◆ INSTRUCTIONS FOR THE TASK ◆
Would you please restate the data exactly as it stands, apart from the pictures?

Data entries:
==========

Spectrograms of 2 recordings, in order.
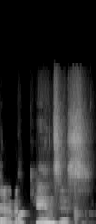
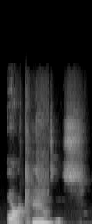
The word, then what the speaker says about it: Arkansas: It's pronounced Arkansas. Arkansas.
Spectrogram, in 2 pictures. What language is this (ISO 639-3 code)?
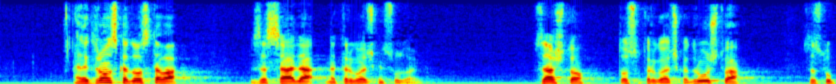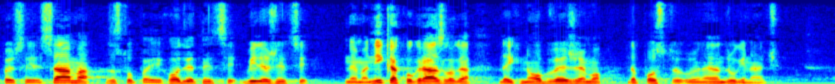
hrv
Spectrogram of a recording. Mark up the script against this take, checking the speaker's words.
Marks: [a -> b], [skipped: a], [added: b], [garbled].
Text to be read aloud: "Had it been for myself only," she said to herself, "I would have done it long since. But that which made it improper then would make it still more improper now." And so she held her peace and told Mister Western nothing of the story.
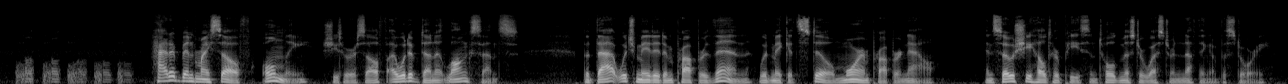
"Had it been [skipped: for] myself only," she [skipped: said] to herself, "I would have done it long since. But that which made it improper then would make it still more improper now." And so she held her peace and told Mister Western nothing of the story.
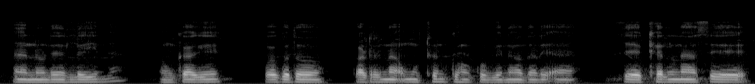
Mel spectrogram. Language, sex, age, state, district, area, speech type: Santali, male, 60+, West Bengal, Jhargram, rural, spontaneous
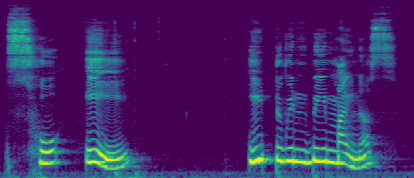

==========

◆ OUTPUT OF THE TASK ◆
Spectrograms of 2 recordings, in order.
The word, then what the speaker says about it: Arkansas: It's pronounced Arkansas. Arkansas.
Spectrogram, in 2 pictures. What language is this (ISO 639-3 code)?
hrv
Spectrogram of a recording. Mark up the script against this take, checking the speaker's words.
Marks: [a -> b], [skipped: a], [added: b], [garbled].
Text to be read aloud: "Had it been for myself only," she said to herself, "I would have done it long since. But that which made it improper then would make it still more improper now." And so she held her peace and told Mister Western nothing of the story.
"Had it been [skipped: for] myself only," she [skipped: said] to herself, "I would have done it long since. But that which made it improper then would make it still more improper now." And so she held her peace and told Mister Western nothing of the story.
Mel spectrogram. Language, sex, age, state, district, area, speech type: Santali, male, 60+, West Bengal, Jhargram, rural, spontaneous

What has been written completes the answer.